June 13, 2016
Inside: Difficult patients t
You can’t please everyone. That might be a tired cliche, but it’s still true. It’s especially true for retailers, and even truer for pharmacies. A long wait time. A failed prior authorization. An outdated prescription. A system or technician error. Simply a bad day. There’s no end to the things that can go wrong or be taken wrongly and turn a typical patient into a difficult patient.
How you respond to the inevitably disgruntled patient can either bolster or batter your bottom line.
Not only can dissatisfied patients cost you their own business, they could potentially cost you the business of their friends and family. If they choose to share their experience with others, especially online, their negative review could harm your pharmacy’s good reputation and the possibility for business with new patients.
When a patient is angry or disappointed, it can seem difficult or impossible to turn his negative experience into a positive one. By taking a few well-planned steps, you and your pharmacy employees can turn a negative experience into an example of excellent customer service.
Here’s a step-by-step guide you can use the next time you encounter a difficult patient.
Just as fire feeds on fire, anger thrives on anger. Keep your cool to cool the flame. A calm, collected attitude is like a fresh douse of water, while an irritable attitude is like kindling. Even if you’re burning inside, make sure to keep it hidden. Your body language and facial expressions can communicate as much as words.

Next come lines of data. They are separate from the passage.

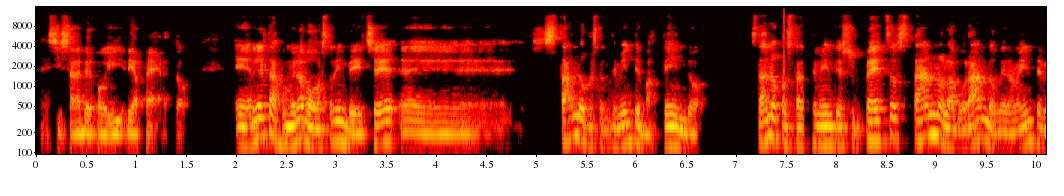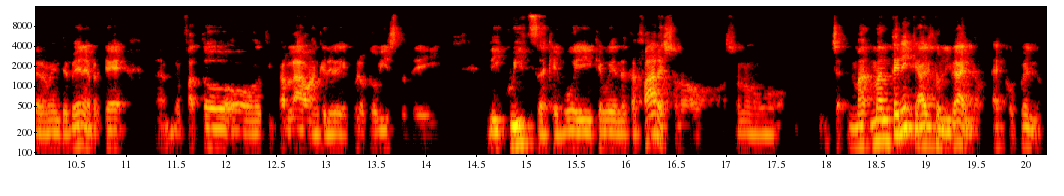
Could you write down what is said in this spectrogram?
eh, si sarebbe poi riaperto. E in realtà come la vostra invece eh, stanno costantemente battendo, stanno costantemente sul pezzo, stanno lavorando veramente, veramente bene perché abbiamo fatto, ti parlavo anche di quello che ho visto dei, dei quiz che voi, che voi andate a fare sono, sono cioè, ma, mantenete alto livello, ecco quello.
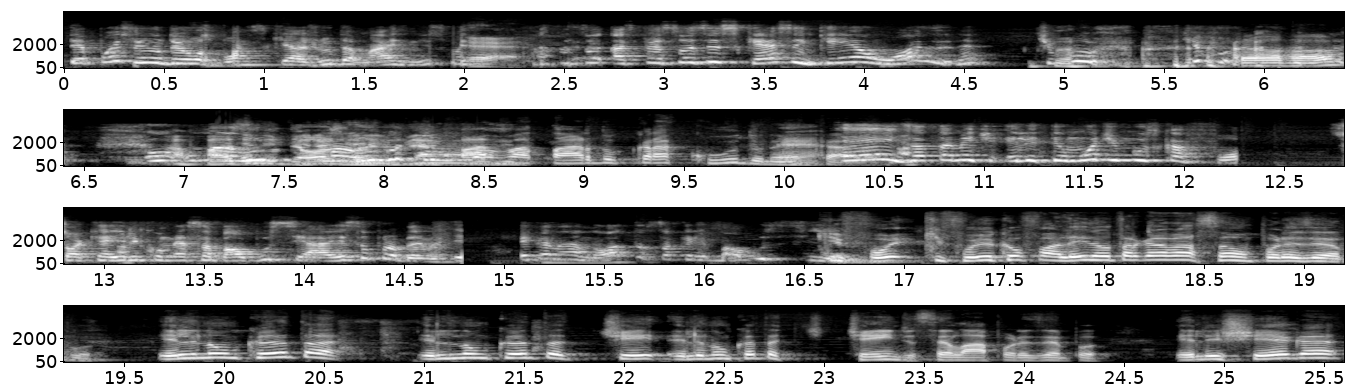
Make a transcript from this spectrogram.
depois vem o Deus Bones que ajuda mais nisso, mas É. as, pessoas, as pessoas esquecem quem é o Ozzy, né? Tipo, tipo o, A o fase maluco, o maluco tem é fase- avatar do cracudo, né, É. cara? é, exatamente. Ele tem um monte de música foda, só que aí ele começa a balbuciar. Esse é o problema. Ele chega na nota, só que ele balbucia. Que foi, que foi o que eu falei na outra gravação, por exemplo. Ele não canta. Ele não canta. Ele não canta change, sei lá, por exemplo. Ele chega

But keeping calm is easier said than done. Try these tricks to stay cool in the moment:
The step of empathy makes a world of difference. You don’t know this patient’s story. It could be a single mother managing meds for her disabled child. It could be recently laid off husband. It could simply be someone who just got a driving ticket on the way in. In any case, imagining they’re struggling and putting yourself in their shoes will help your anger subside enough to listen.
This is the simplest and sometimes hardest step, especially if the patient is obnoxious or clearly in the wrong.
Even if you already understand the situation and even a solution, listen actively to what the patient says. Listening demonstrates you care.
Be aware of what signals your body language is portraying. Nodding your head, making eye contact, and keeping your arms down communicate complete and undivided attention.
When the patient finishes speaking, repeat back to them what you heard. This conflict strategy used by c-suite executives and ground-floor counselors alike does double duty: it verifies you understood them so you can address the real issue and it makes them feel heard, which makes them less hostile.
Once you’ve gathered all the information about the situation, the next step is to identify the problem and acknowledge any mistake you or your employees may have made.
Work with the angry patient to identify the issue and pinpoint what upset her. Was it the long wait that frustrated her? Or was it that she wasn’t informed there would be a long wait? Once you’ve determined the issue, acknowledge the mistake. Sometimes, simply recognizing that someone messed up can repair the relationship with your patient.
Don’t forget to apologize for any inconvenience it caused her, and thank her for her business. These small gestures will help repair the damaged relationship by letting the upset patient know you really do appreciate and care about keeping her happy.
Don’t let the issue go unresolved. Suggest ways to fix the problem that both solves the issue and satisfies the patient.
Being a problem-solver for your patients will not only show them that you value their business, but it can also strengthen your relationships with them. Once they know you can solve their problems, they might turn to you for help with other health care issues.
After you fix the problem, consider offering a small gesture of compensation, such as a discount off a front-end purchase. This can help smooth over any leftover hurt feelings and rebuild your credibility.
Once you’ve fixed the problem, examine your pharmacy’s procedures to create a solution that prevents the same mistake from occurring in the future.
For example, maybe that long line of patients is a sign you need to hire another staff member to make sure patients don’t have long wait times in the future. Or, if wait times for pharmacist consultations have ballooned, consider adding automation so that your staff has more time to focus on duties robotics can’t do.
Keep patients happy by providing them with an outstanding customer service experience every time they visit your pharmacy.